Home: Renewable Energy News: Australian Government Funds Geothermal Energy Project

Renewable Energy News

WEDNESDAY 29 SEPTEMBER, 2010 | RSS Feed

Australian Government Funds Geothermal Energy Project

 

by Energy Matters
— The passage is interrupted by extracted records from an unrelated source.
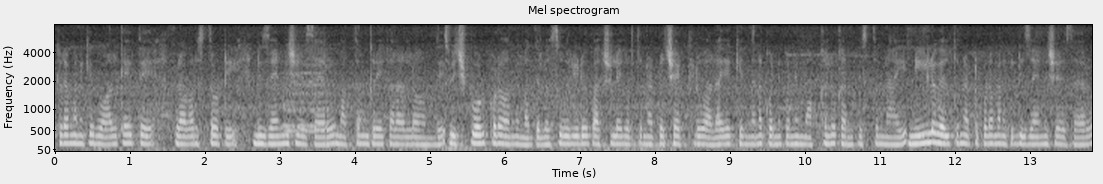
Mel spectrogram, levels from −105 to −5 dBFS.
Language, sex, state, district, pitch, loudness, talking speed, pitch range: Telugu, female, Andhra Pradesh, Visakhapatnam, 185 Hz, -27 LUFS, 145 wpm, 175-190 Hz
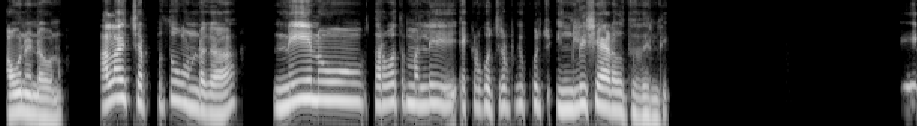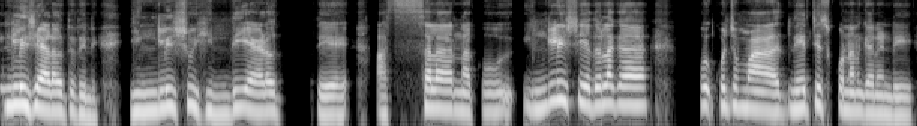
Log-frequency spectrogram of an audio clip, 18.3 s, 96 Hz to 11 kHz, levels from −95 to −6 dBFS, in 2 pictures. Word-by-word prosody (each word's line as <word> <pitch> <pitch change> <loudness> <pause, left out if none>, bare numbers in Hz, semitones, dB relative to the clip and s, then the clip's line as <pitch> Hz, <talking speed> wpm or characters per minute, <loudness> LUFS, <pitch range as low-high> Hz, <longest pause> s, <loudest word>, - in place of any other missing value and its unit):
అవునండి 160 -2 +1
అవును. 130 0 -5 0.5
అలా 275 +5 +6 0.2
చెప్తూ 225 +2 -6
ఉండగా, 170 -6 -1 0.7
నేను 260 +1 +6 0.5
తర్వాత 225 +3 -3
మళ్ళీ, 220 +2 -2 0.3
ఇక్కడికి 200 0 -9
వచ్చినప్పటికి 205 +3 -10
కొంచెం 210 - -8
ఇంగ్లీష్ 195 +3 0
యాడ్ 195 -2 +4
అవుతదండి. 145 -4 -6 2.5
ఇంగ్లీష్ 215 -1 +5
యాడ్ 175 -1 +7
అవుతుందండి. 155 -5 -2 0.4
ఇంగ్లీషు, 180 +5 +1 0.2
హిందీ 155 +3 -2
యాడ్ 165 -1 +2
అవుతే, 145 0 -5 0.6
అస్సల 190 +6 -1 0.3
నాకు 165 0 -5 0.5
ఇంగ్లీష్ 235 +6 +2
ఏదోలాగా 215 +1 +2 0.7
కొ 210 - 0
కొంచెం 205 0 -1
మా 185 - +6 0.4
నేర్చేసుకున్నాను 185 -2 -1
కానండి, 150 -2 -1
190 Hz, 100 wpm, -22 LUFS, 165-215 Hz, 2.5 s, యాడ్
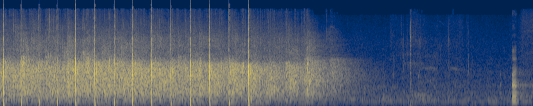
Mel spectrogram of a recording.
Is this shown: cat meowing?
no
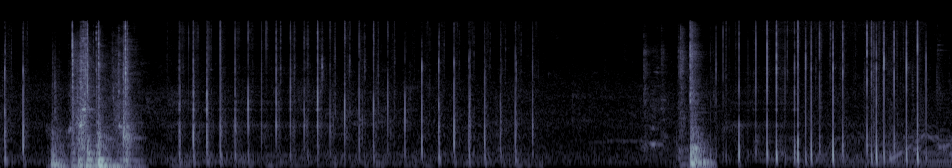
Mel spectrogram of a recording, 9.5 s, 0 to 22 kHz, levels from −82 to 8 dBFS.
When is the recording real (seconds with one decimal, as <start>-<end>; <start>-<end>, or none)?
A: 0.0-1.7; 3.3-7.3; 8.0-9.5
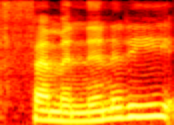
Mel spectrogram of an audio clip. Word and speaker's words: femininity: So for femininity, we stress on the nin syllable. So it sounds like fem with the F vowel, fem.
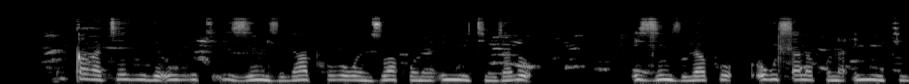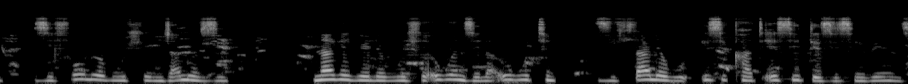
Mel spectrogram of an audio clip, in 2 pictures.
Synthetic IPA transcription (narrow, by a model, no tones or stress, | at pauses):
ɣuǃaɣatʰeɣilɛuɣutʰiːzind͡ɮʱulapʰɔɔɣwend͡zʱiwakʰɔnaʔimitʰind͡ʒʱalɔ | izind͡ɮʱulapʰɔoɣuɬalakʰɔnaʔimitʰiziɬɔlwɛɣuɬɛnd͡ʒʱalɔzi | naɣɛɣɛlɛɣuɬɛʔuɣwɛnd͡zʱɛlaʔuɣutʰi | ziɬalɛisikʰatʰiesid̥ʱɛzisɛβɛːnd͡zʱa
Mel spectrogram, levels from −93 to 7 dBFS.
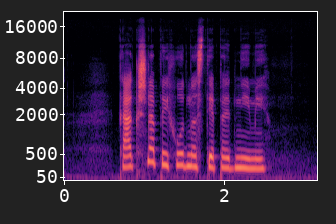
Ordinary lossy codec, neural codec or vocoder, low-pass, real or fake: none; none; 19.8 kHz; real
Geothermal energy - hot rocks
The Western Australia Sustainable Energy Association (WA SEA) has welcomed an announcement by geothermal proponent Green Rock Energy Limited of the receipt of $7 million in federal funding towards its proposed geothermal test well at WA University's Crawley Campus. 
   
Geothermal energy, the so-called "hot rocks" renewable energy source, has the potential to provide a realistic alternative to traditional dirty fossil fuel power stations.
  
People have been enjoying the benefits of geothermal energy for centuries, from the Romans bathing in hot springs to American tourists gazing in awe at geysers in Yellowstone National Park.
  
It works like this: the Earth is essentially a gigantic ball of molten lava, with a thin crust on top. We see evidence of this every time a volcano erupts or an earthquake occurs as that crust shifts around on the sea of molten rock. By drilling down into the earth's crust, closer to this massive heat source, humans can utilise the heat to power turbines without having to burn coal or gas therefore without emitting carbon and polluting the atmosphere.
 
"Our economy must move to emissions free energy solutions if we are to create a 21st Century economy in a decarbonised world, and this funding from the Commonwealth will encourage further innovative investment in energy in WA," said Professor Ray Wills, Chief Executive of WA SEA
 
Green Rock Energy Managing Director Richard Beresford said the wells could potentially provide the campus with enough renewable energy to significantly reduce electricity demand.
 
"This is a significant step towards funding our proposed project at The University of Western Australias Crawley Campus where we plan to drill two wells and test the system water flow to prove that commercial quantities of geothermal energy can be delivered from depths of about 3,000 metres," he said.
  
    

 

No deposit solar

 





Other news for Wednesday 29 September, 2010

 




Return to main renewable energy news section

 

Other Energy Matters News Services